[I 07:55:56.797 NotebookApp] Writing notebook server cookie secret to /home/jovyan/.local/share/jupyter/runtime/notebook_cookie_secret
[I 07:55:58.101 NotebookApp] JupyterLab extension loaded from /opt/conda/lib/python3.7/site-packages/jupyterlab
[I 07:55:58.101 NotebookApp] JupyterLab application directory is /opt/conda/share/jupyter/lab
[I 07:55:58.103 NotebookApp] Serving notebooks from local directory: /home/jovyan
[I 07:55:58.103 NotebookApp] The Jupyter Notebook is running at:
[I 07:55:58.103 NotebookApp] http://(a14f3c38dc24 or
[I 07:55:58.103 NotebookApp] Use Control-C to stop this server and shut down all kernels (twice to skip confirmation).
[C 07:55:58.106 NotebookApp] 
    To access the notebook, open this file in a browser:
    Or copy and paste one of these URLs:
        http://(a14f3c38dc24 or

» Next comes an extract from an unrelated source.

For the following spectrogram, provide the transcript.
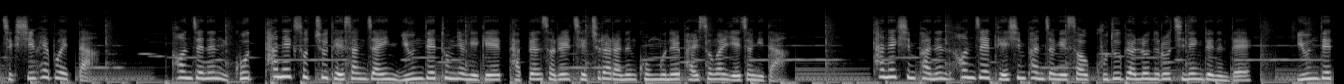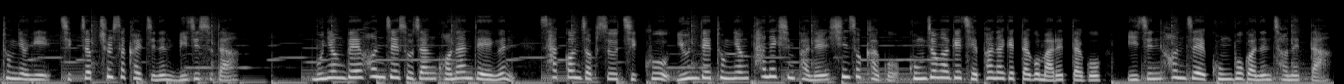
즉시 회부했다. 헌재는 곧 탄핵 소추 대상자인 윤 대통령에게 답변서를 제출하라는 공문을 발송할 예정이다. 탄핵 심판은 헌재 대심 판정에서 구두 변론으로 진행되는데 윤 대통령이 직접 출석할지는 미지수다. 문영배 헌재 소장 권한 대행은 사건 접수 직후 윤 대통령 탄핵 심판을 신속하고 공정하게 재판하겠다고 말했다고 이진 헌재 공보관은 전했다.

Copy the token, in this example abcdefghijklmnopqrstuvwxyzabcdefghijklmnopqrstuv, in the clipboard. Then use your web browser to go to localhost if you are running Docker on your machine, or <Your VMs IP Address> if you are running on a cloud service. Paste the token to access your containerised Jupyter server!

Once you are done, close the browser window, then stop the container.


$ docker stop jupyter

Key Points

  • You-ve learned how to run long-running services (like a web server) through containers

  • Use the flag -d to run the containers in background

  • Use the flag -p <host port:<container port> to map communication ports

  • Additional options to manage and query containers include --name and docker logs